This Steven Avery Protest Was Canceled, But It's Unclear Why

Making a Murderer's most hated villain won't be coming to Illinois after all. Steven Avery supporters quickly organized a protest after news broke that Ken Kratz, the man who prosecuted Avery, would appear in Rockford, Illinois, at an event aimed at giving the former Calumet County district attorney a platform to tell his side of the story. The event was quietly canceled over the weekend, however, with listings for the program pulled from both the venue's website and online box offices. But was it the threat of protest from Avery's supporters that compelled Kratz to change his plans?

Kratz was scheduled to speak May 19 at the Coronado Performing Arts Center during an event titled "Steven Avery: Guilty as Charged." (That name really says it all, doesn't it?) Calls for an organized and peaceful protest outside the event center were led by a Facebook group known as the Steven Avery Project angered over the idea that Kratz, who resigned from his job as prosecutor in 2010 after allegations he sexted a domestic violence victim, might profit from what they called his "corrupt actions."

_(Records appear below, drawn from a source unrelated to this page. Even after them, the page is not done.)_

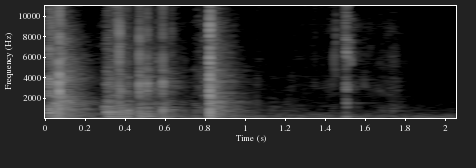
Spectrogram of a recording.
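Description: Winter Waite tarot cards being handled and drawn from the deck: a few sharp card snaps and rustles in the first second, then one faint click.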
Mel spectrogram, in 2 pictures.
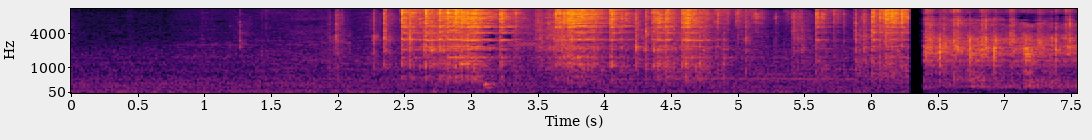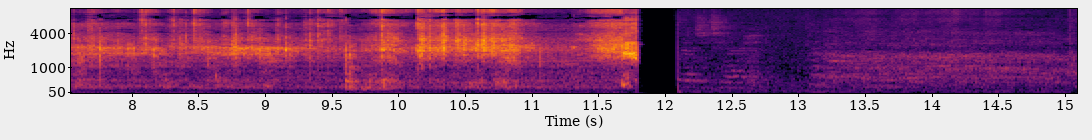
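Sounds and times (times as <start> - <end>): steady noise: 0.0 - 11.9
dishes clattering: 2.3 - 11.8.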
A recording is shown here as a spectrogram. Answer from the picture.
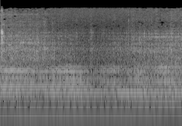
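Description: Electric drive motor and gears of a Maisto Tech Baja Beast RC buggy whining at a steady pitch as it drives under throttle.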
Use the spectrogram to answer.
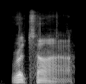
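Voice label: "retire", British English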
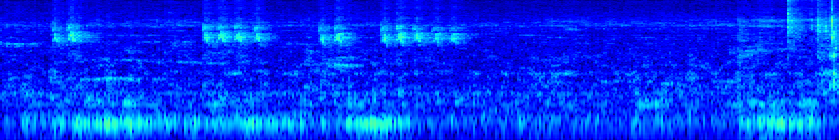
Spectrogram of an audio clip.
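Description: Liquid pours into a metal bowl.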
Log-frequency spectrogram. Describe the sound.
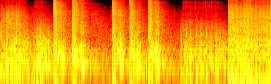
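Loud bursts of automatic gunfire from a video game set in Fallujah, repeated many times in rapid rattling volleys with brief gaps between them, and no talk.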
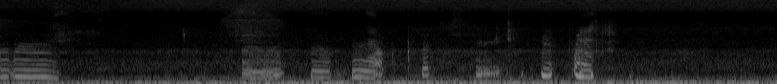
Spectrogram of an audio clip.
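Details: Fox named Alisa, annoyed and complaining, makes a series of short nasal squeaks and whines in a rapid, irregular run. The notes are rich and harmonic, some bending downward, indoors with a low steady hum.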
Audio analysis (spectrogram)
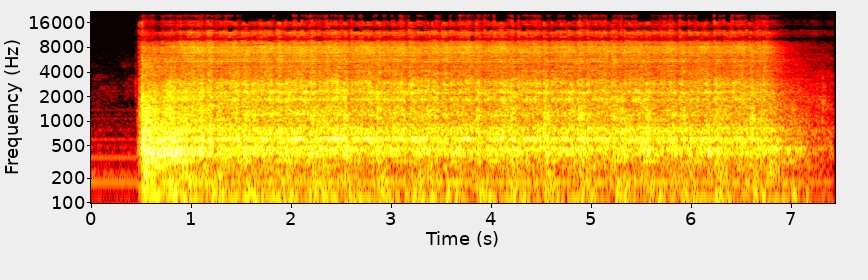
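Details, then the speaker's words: Old Bobcat 610 skid steer, Wisconsin engine, cranked on the starter with a battery charger after freeing a stuck exhaust valve: catches sharply, runs loud and fairly even about six seconds, then dies away; head gasket and a stud still need attention. "I'm gonna hook the battery charger up to it so I can crank it with the starter, hopefully. Make this a little quicker and easier now. I don't know if you see that or not, but she's working on her own now."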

"We need a large showing for this protest and show that there will be no profits or fame to be made from this injustice," the group said in a Facebook post.

It's unclear, however, if the event was canceled due to the threat of protest or low ticket sales. Tickets, which were priced at a steep $47.50 apiece, went on sale April 9, the Green Bay Press-Gazette reported.

This was hardly the group's first protest. The group had been organizing a protest against the April 26 appearance of Lt. Mark Wiegert and Special Agent Tom Fassbender at an educational conference in Naperville, Illinois, but that appearance was also canceled. The two law agents had played a substantial role in obtaining Brendan Dassey's confession.

It's no secret Kratz continues to have zero doubts about Avery being Teresa Halbach's killer. He's been a vocal critic of Making a Murderer since its Netflix debut. "It's not a documentary at all," Kratz said of the Netflix series in an interview with The New York Times published in January. "It's an advocacy piece." Kratz has maintained his stance that filmmakers Laura Ricciardi and Moira Demos withheld significant evidence in order to present a one-sided account of Avery's trial.

The event was billed as "an unusual means by which the public will have the opportunity to hear the other side of the case," by local Illinois news outlet My Stateline. In promotions for the event, which was also slated to feature Fox News legal analyst Jeanine Pirro, it was teased Kratz would share "never before seen evidence" left out of the Netflix documentary to give debate over the case "new perspective."

Image: Netflix